# Task prompt
Write the full listing out again, word for word, but omit the pictures.

++++

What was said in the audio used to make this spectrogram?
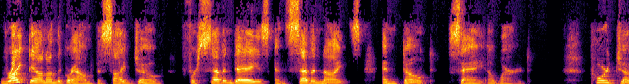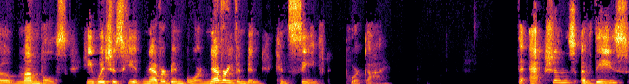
right down on the ground beside Job for seven days and seven nights and don't say a word. Poor Job mumbles he wishes he had never been born, never even been conceived. Poor guy. The actions of these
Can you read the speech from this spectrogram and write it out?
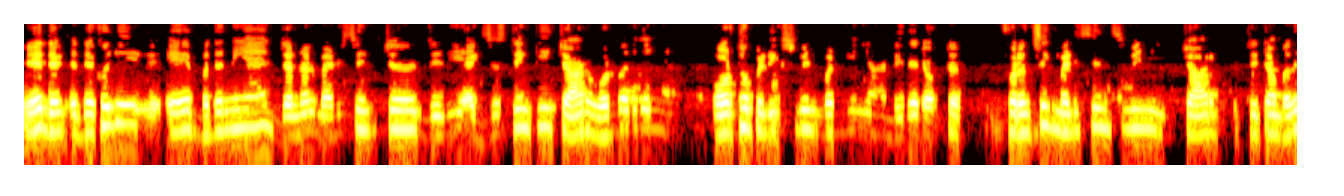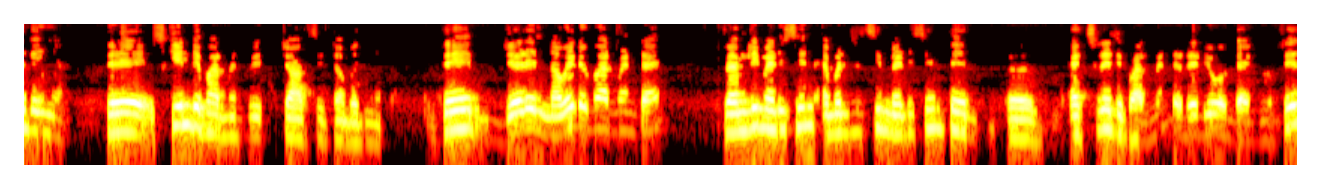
ਖਰੀਦ ਕੀਤੀਆਂ ਡਿਪਾਰਟਮੈਂਟ ਕਿਹੜੇ ਕਿਹੜੇ ਚ ਬਦਲ ਗਏ ਇਹ ਦੇ- ਦੇਖੋ ਜੀ ਇਹ ਬਦਲਣੀ ਹੈ ਜਨਰਲ ਮੈਡੀਸਿਨ ਚ ਜਿਹਦੀ ਐਗਜ਼ਿਸਟਿੰਗ ਕੀ ਚਾਰ ਹੋਰ ਵੱਧ ਗਈਆਂ ਆਰਥੋਪੈਡਿਕਸ ਵਿੱਚ ਵੱਧ ਗਈਆਂ ਹੱਡੀ ਦੇ ਡਾਕਟਰ ਫੋਰੈਂਸਿਕ ਮੈਡੀਸਿਨਸ ਵੀ ਚਾਰ ਸੀਟਾਂ ਵੱਧ ਗਈਆਂ ਤੇ ਸਕਿਨ ਡਿਪਾਰਟਮੈਂਟ ਵਿੱਚ ਚਾਰ ਸੀਟਾਂ ਵਧੀਆਂ ਤੇ ਜਿਹੜੇ ਨਵੇਂ ਡਿਪਾਰਟਮੈਂਟ ਹੈ ਫੈਮਿਲੀ ਮੈਡੀਸਿਨ ਐਮਰਜੈਂਸੀ ਮੈਡੀਸਿਨ ਤੇ ਐਕਸ-ਰੇ ਡਿਪਾਰਟਮੈਂਟ ਰੇਡੀਓ ਡਾਇਗਨੋਸਿਸ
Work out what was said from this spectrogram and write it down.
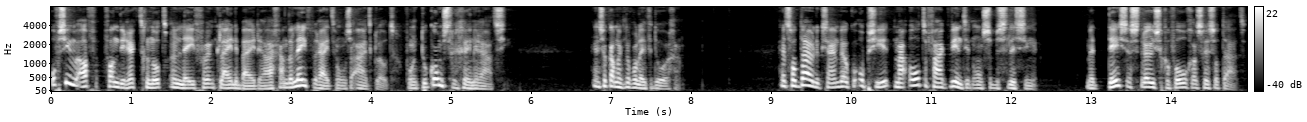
Of zien we af van direct genot en leveren een kleine bijdrage aan de leefbaarheid van onze aardkloot voor een toekomstige generatie? En zo kan ik nog wel even doorgaan. Het zal duidelijk zijn welke optie het maar al te vaak wint in onze beslissingen, met desastreuze gevolgen als resultaat.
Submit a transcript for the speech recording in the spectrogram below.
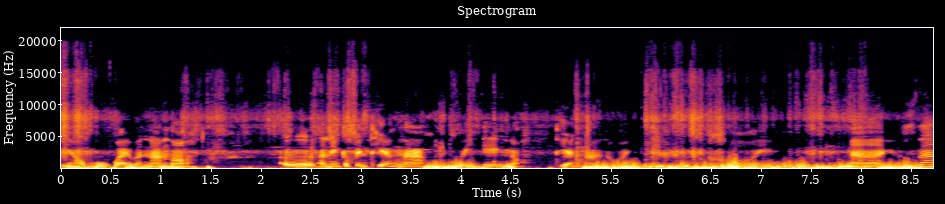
ที่เขาปลูกไว้วันนั้นเนาะเออ อันนี้ก็เป็นเถียงนาของค่อยเองเนาะเถียงนาน้อยคอยอายซา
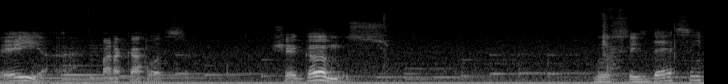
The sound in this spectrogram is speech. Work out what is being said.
Eia, para a carroça. Chegamos. Vocês descem.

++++

# The completed task
What was said in the audio used to make this spectrogram?
right down on the ground beside Job for seven days and seven nights and don't say a word. Poor Job mumbles he wishes he had never been born, never even been conceived. Poor guy. The actions of these
Can you read the speech from this spectrogram and write it out?
ਖਰੀਦ ਕੀਤੀਆਂ ਡਿਪਾਰਟਮੈਂਟ ਕਿਹੜੇ ਕਿਹੜੇ ਚ ਬਦਲ ਗਏ ਇਹ ਦੇ- ਦੇਖੋ ਜੀ ਇਹ ਬਦਲਣੀ ਹੈ ਜਨਰਲ ਮੈਡੀਸਿਨ ਚ ਜਿਹਦੀ ਐਗਜ਼ਿਸਟਿੰਗ ਕੀ ਚਾਰ ਹੋਰ ਵੱਧ ਗਈਆਂ ਆਰਥੋਪੈਡਿਕਸ ਵਿੱਚ ਵੱਧ ਗਈਆਂ ਹੱਡੀ ਦੇ ਡਾਕਟਰ ਫੋਰੈਂਸਿਕ ਮੈਡੀਸਿਨਸ ਵੀ ਚਾਰ ਸੀਟਾਂ ਵੱਧ ਗਈਆਂ ਤੇ ਸਕਿਨ ਡਿਪਾਰਟਮੈਂਟ ਵਿੱਚ ਚਾਰ ਸੀਟਾਂ ਵਧੀਆਂ ਤੇ ਜਿਹੜੇ ਨਵੇਂ ਡਿਪਾਰਟਮੈਂਟ ਹੈ ਫੈਮਿਲੀ ਮੈਡੀਸਿਨ ਐਮਰਜੈਂਸੀ ਮੈਡੀਸਿਨ ਤੇ ਐਕਸ-ਰੇ ਡਿਪਾਰਟਮੈਂਟ ਰੇਡੀਓ ਡਾਇਗਨੋਸਿਸ
Work out what was said from this spectrogram and write it down.
Of zien we af van direct genot en leveren een kleine bijdrage aan de leefbaarheid van onze aardkloot voor een toekomstige generatie? En zo kan ik nog wel even doorgaan. Het zal duidelijk zijn welke optie het maar al te vaak wint in onze beslissingen, met desastreuze gevolgen als resultaat.
Submit a transcript for the speech recording in the spectrogram below.
ที่เขาปลูกไว้วันนั้นเนาะเออ อันนี้ก็เป็นเถียงนาของค่อยเองเนาะเถียงนาน้อยคอยอายซา
The sound in this spectrogram is speech. Work out what is being said.
Eia, para a carroça. Chegamos. Vocês descem.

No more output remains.